275

Secondary movements,

infancy, 59,

postures, 148
Stages of growth, 28
Statue, expression of, 36
Stimuli, extrinsic,101
mediate, 101

inspection, 2G2

School

in

; lost in illness,59
in deep
subside

26

growth,

105, 184, 185, 187

analysis

Sanguine type,

of

ments,
move-

children, 29

59

movements,
244

Rotation

in

movement

100
Root

voluntary

60

of

due

toy, its effects, 15


to

an

growth

force, 14

afferent
due

to

an

of postures, 179

Synchronous

movements,

68,

69

impression

285
the germ,
series of kinetic

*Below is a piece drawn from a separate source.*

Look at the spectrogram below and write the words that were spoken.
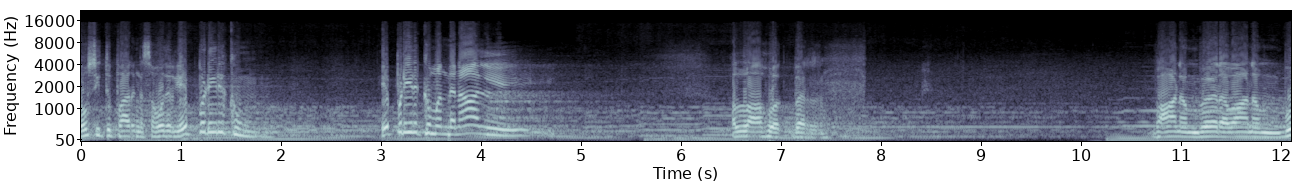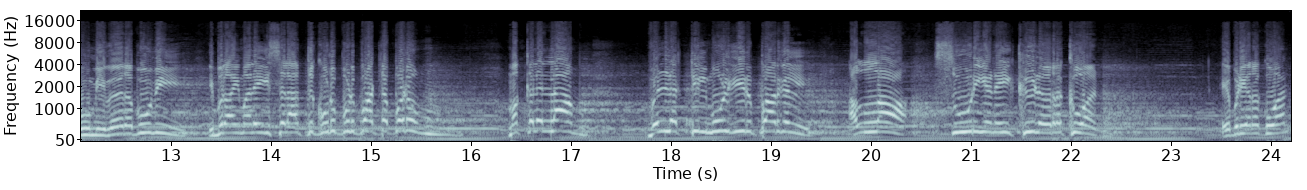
யோசித்து பாருங்க சகோதரர்கள் எப்படி இருக்கும்? எப்படி இருக்கும் அந்த நாள்? அல்லாஹு அக்பர். வானம் வேற வானம் பூமி வேற பூமி. இப்ராஹிம் அலை இஸ்லாத்துக்கு உடுப்புடுப்பாட்டப்படும். மக்கள் எல்லாம் வெள்ளத்தில் மூழ்கி இருப்பார்கள் அல்லாஹ் சூரியனை கீழே இறக்குவான். எப்படி இறக்குவான்?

actions, 276
Similarity of development, 274
Sleep, 58, 227
of signs of development in an
Table
disturbed, in children, 123
250
227
infant,
189,
expression of,
indicate
Teeth
15
age, 41
prevent expression,
may
in anger,
54
shown
Small-headed
children, 274
impressionability,
Small
parts compared with large parts, Telephone exhibits
18
a principle, 76
as
indicates
heat, 14
Temperature
Sneering, 201
indicates
Thermometer
heat, 16
Snow
plant, 23
254
309
Thought,
Sorrow, expression of,Camper on,
of a property, 267
attribute
Time
of expression, 38
an
as
Sound, a means
reflex
93
by
of
13
criterion
movement,
occupied
life,
Speech, a
two
in
269
action
of
68
of
subjects,
movement,
Speed
in chorea, 116
affected
Tooth-grinding, 119, 122
Spinal muscles
Tossing of head, 55
Spine bent in fatigue, 229
"

"

372

INDEX.

Tracing

of

Treves, F.,
scrofula,275
Trophic action

as

and

an

of

accompaniment

281

defined, 33 ; illustrated
of crystals, 40, 41
expressive, 33, 40
of light, 101
kinetic

action

by

or

to

result

of movement,
60

40

Voluntary movement,
postures, 150

Vulgar face,

196

considered

movements

more

in relation

de'

Vine

in

abnormal

idiot,277
Turgid face in anger, 51
of
coincident
Twins
as
examples
development or growth, 269, 285
an

Two

Medici, 162, 296, 319


branch, growth in darkness, 282
Visual
impression, effects of, 99
perception, its effects, 15
Vital phenomena
can
only be studied
by their physical signs, 28
in illness,231
Voice
230
in irritability,
mechanism
of, 54
Venus

67

physiognomy

on

of movement,

growth

analyzed,

movement

time,69

Tyndall, 341
Types of faces, 197

Walking,

72

movements, 235
to instinct,235
Wanton
look, Camper on, 309
Watch, movement
of, 53
a

series

said

to

of

be

due

Weakness
of high
not a representation
Unconsciousness, 227
39
of
in
214
beauty,
plants,
parts
Unequal growth
WTeak
Unicellular
posture of head, 188
plant, 23
of ex341
Uniform
pression, Weeping,
coexistence, a mode
12
Winking, 200, 309
in nature, 8
Uniformities
Wonder, expression of, 306
Work
56
done, 56 ; by movement,
Upper extremity, postures of,154, 156
of art an expression,56, 79

Vegetable cell growth,


life,reasons

26

for reference

to, 6

THE

Zones

END.

of

face, 196